True to Masonic teachings, all of the lodges founded in Damascus were symbolically established east of the city with the focal point being the Grand Umayyad Mosque. Syria Lodge was opened in 1879 on Khaled Ibn al-Waleed Street in the affluent al-Qanawat district.
In 1898, the Noor Dimashq Lodge was chartered under the Grand Lodge of Scotland in the splendid Mi’zanet al-Shahem neighbourhood. Members of the Noor Dimashq Lodge and Qassioun Lodge whose membership led the process to “Arabize” the Faculty of Medicine at the Damascus University and one of them became the head of the University in the 1970s before becoming Minister of Higher Education. In 1923, they founded the Syrian University, the Arab Music Academy of Damascusand the Syrian Red Crescent. Qassioun Lodge members built a hospital for tuberculosis patients in Hay al-Akrad, and presented it as a gift to the Syrian Government in 1936. The Lodge also financed the publication of academic books and journals at the Greek Orthodox Press, presenting them as a gift to the Faculty of Medicine.

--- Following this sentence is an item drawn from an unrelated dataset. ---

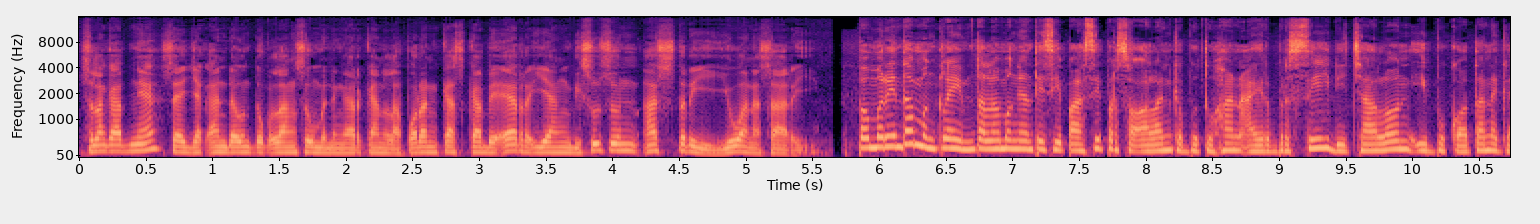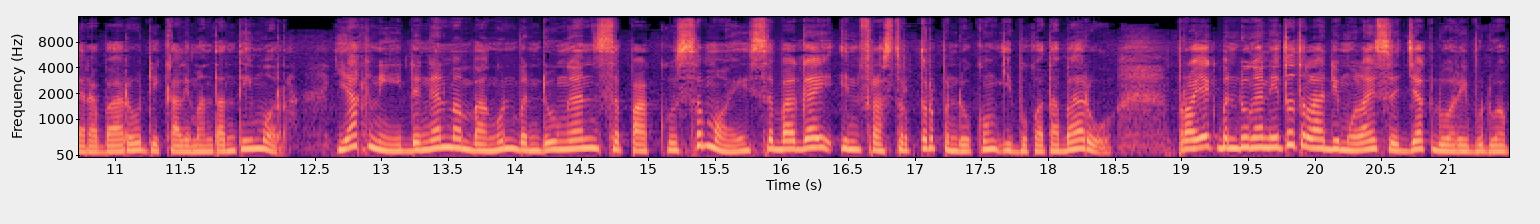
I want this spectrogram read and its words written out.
Selengkapnya, saya ajak Anda untuk langsung mendengarkan laporan khas KBR yang disusun Astri Yuwanasari. Pemerintah mengklaim telah mengantisipasi persoalan kebutuhan air bersih di calon ibu kota negara baru di Kalimantan Timur yakni dengan membangun bendungan Sepaku Semoy sebagai infrastruktur pendukung ibu kota baru. Proyek bendungan itu telah dimulai sejak 2020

One of its members even Syrians created the first national flag and the first national anthem, Humat al-Diyar, which replaced the La Marseillaiseanthem at all Masonic meetings.
By 1918, the end of the 1stWorld War, Syrian Freemasons had lodges in Damascus, Beirut, Zahle, Homs, Hama, Aleppo, Latakia, and Tripoli.
Syria Lodge membership was responsible for the creation of the private sector funded, public sector owned al-Mouasat Hospital behind the orchards of Mezzeh on the outskirts of the Syrian capital, in 1958. Syria Lodge pitched in during the building of the al-Mouwasat by funding its 13 patient-room, with all the equipment.
In 1928, al-Isaaf Lodge of Damascus #280 was founded in Damascus as an extension of Egyptian Freemasonry. Its members founded the Grand Lodge of Syria which included seven lodges in Damascus; al-Iman, al-Amal, al-Tawfiq, al-Andalus, al-Nahda, al-Ittihad, and al-Yarmouk.
Syrians preferred affiliation with the Scottish Grand Lodge over others as Scotland had always been regarded as “non-colonialist” masonic juridiction.[:]